How Michael Kacsenyak and Anna Haluska met is unknown. Gulyves is just south of Ruska Nova Ves on the map above. Felso Sebes is today’s Nizna Sebastova, which is shown by the purple arrow near Lubotice on the map.
The villages are only a few miles – less than five – apart from each other and it is probable that they met through family or friends at a social gathering such as a baptism or wedding.
Anna’s life changed dramatically after marriage. Michael Kacsenyak, baptized 21 September 1834, Roman Catholic and the son of John Kacsenyak and Anna Fucsik, was a couple of years younger than Anna. That was not a common occurrence for young people entering into a first marriage. Michael’s father was Roman Catholic, but his mother Anna was Greek Catholic.
Anna’s first child arrived 11 months after her marriage and her tenth child was born in 1881 when Anna was 48 years old!
All children were baptized in Nizna Sebastova, Slovakia. Some church records provide both the birth and baptismal dates, while others only the date of baptism, which definitely would have happened when the child was newborn.
Children of Michael Kacsenyak and Anna Haluska:
1. Maria, born 14 August 1859; died 5 March 1926, Passaic, Passaic, New Jersey
2. Anna, baptized 9 February 1862; buried 17 September 1863
3. Barbara, baptized 25 February 1864
4. Anna, baptized 12 June 1866; died before 1870 when another Anna was born
5. John, born 28 August 1868; buried 29 October 1868
6. Anna, born 29 July 1870
7. Stephen, born 11 February 1873
8. Elizabeth, born 16 January 1875; died 16 January 1875
9. Maria, born 3 February 1879
10. John, born 23 July 1881
Notice that there are two Marias born to Michael and Anna. The first Maria is my great grandmother and she definitely didn’t died young.
I’ve wondered why they named a second daughter Maria when my Maria was still living and I’ve also wondered if my Maria was disowned by her family for her behavior and choice of husband.
Maria became pregnant when she was only 17 years old. She married Stephen Kucharik, who by all accounts, was a difficult man. Could the naming of the second Maria, born 19 months after my Maria married, been a reaction to my Maria being turned out by her family for dishonoring them? It would have been a huge social scandal for a 17 year old girl to be pregnant out of wedlock.
It’s just a supposition on my part, but having two children with the same given name born to the same parents just didn’t happen. The other possibility is that the second Maria wasn’t named Maria at all and the priest erred when entering the baptism in the books.
From my own record abstractions of Udol church records, this happened far more often than one might suspect.
Anna buried at least four of her children when they were very young and, given that I don’t know what became of the others, she might have buried even more in childhood. My Maria and Barbara were the only two children at home in 1869, which matches with findings in the burial records.
Remember, these villages had no electricity until half way through the 20th century.
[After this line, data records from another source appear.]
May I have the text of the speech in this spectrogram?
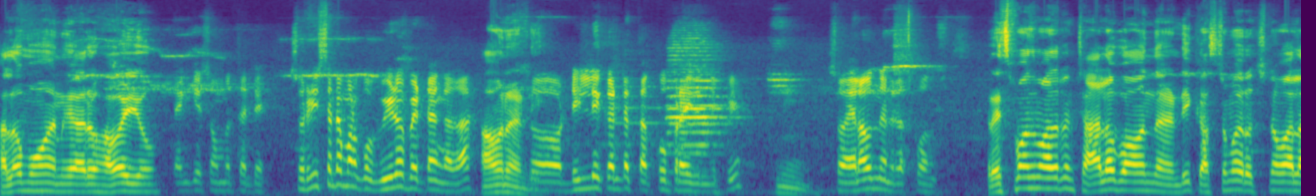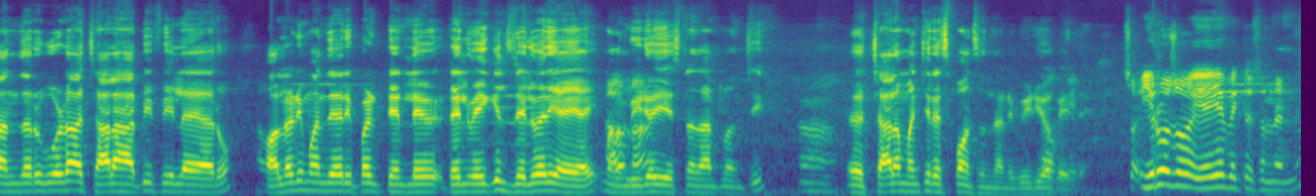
హలో మోహన్ గారు. How are you thank you so much అంటే. సో రీసెంట్గా మనకు వీడియో పెట్టాం కదా. అవునండి. సో ఢిల్లీ కంటే తక్కువ ప్రైస్ అని చెప్పి. Hmm. సో ఎలా ఉందండి రెస్పాన్స్ రెస్పాన్స్ మాత్రం చాలా బాగుందండి. కస్టమర్ వచ్చిన వాళ్ళందరూ కూడా చాలా హ్యాపీ ఫీల్ అయ్యారు. ఆల్రెడీ మన దగ్గర ఇప్పటి టెన్ టెన్ వెహికల్స్ డెలివరీ అయ్యాయి. మనం వీడియో చేసిన దాంట్లో నుంచి. ఆ, చాలా మంచి రెస్పాన్స్ ఉందండి వీడియోకి అయితే. సో ఈరోజు ఏ ఏ వెహికల్స్ ఉన్నాయండి?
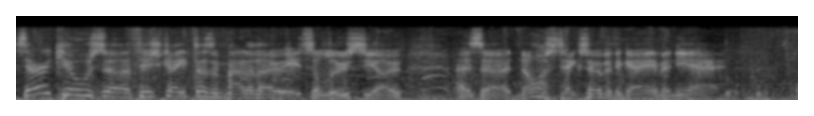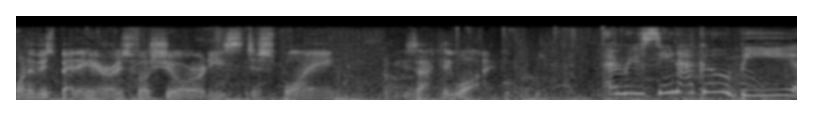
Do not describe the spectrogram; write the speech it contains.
Zera kills uh, Fishcake. Doesn't matter though. It's a Lucio as uh, Nos takes over the game. And yeah, one of his better heroes for sure. And he's displaying exactly why. And we've seen Echo be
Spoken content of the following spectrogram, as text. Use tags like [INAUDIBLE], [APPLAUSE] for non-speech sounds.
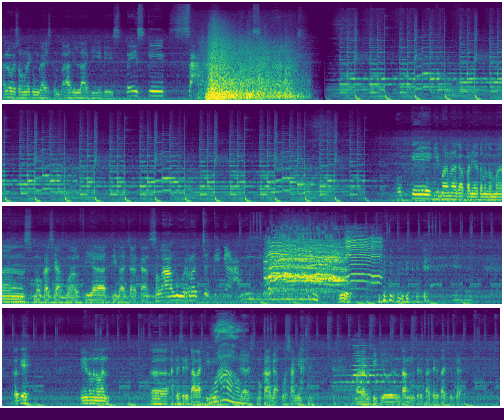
Halo, assalamualaikum guys. Kembali lagi di Spacescape Sound. Oke, gimana kabarnya teman-teman? Semoga sehat walafiat, dilancarkan selalu rezekinya. Amin. [LAUGHS] Oke, ini teman-teman eh, ada cerita lagi. nih. Wow. Ya, semoga agak bosan ya. Kemarin video tentang cerita-cerita juga.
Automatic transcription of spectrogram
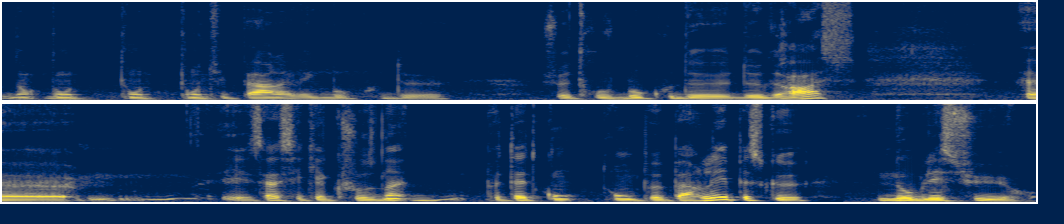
dont, tu parles avec beaucoup de, je trouve, beaucoup de, grâce. Euh, et ça, c'est quelque chose, peut-être qu'on peut parler, parce que nos blessures,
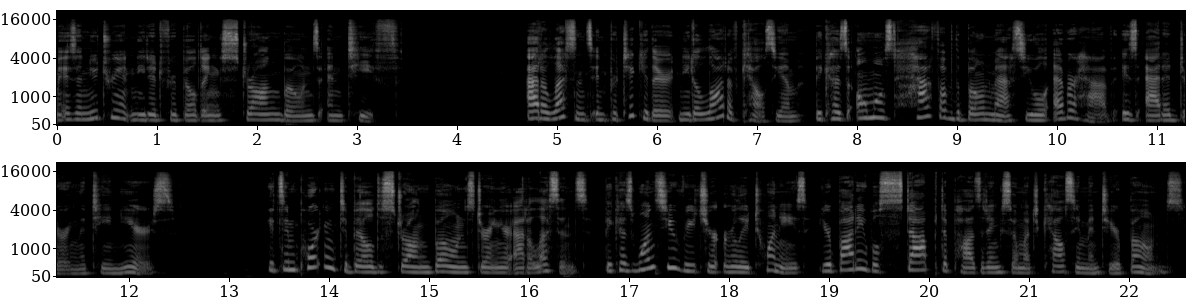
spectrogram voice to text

Medical care was non-existent with epidemics of diseases like typhoid, cholera and even chicken pox for children wiping out 50 or more villagers with each occurrence. There weren’t even any village schools until the 20th century.
In spite of the hardships, Anna and her husband lived relatively long lives. The accessible church records online end in 1899. No burial record has been found for either so they apparently lived to see the 20th century.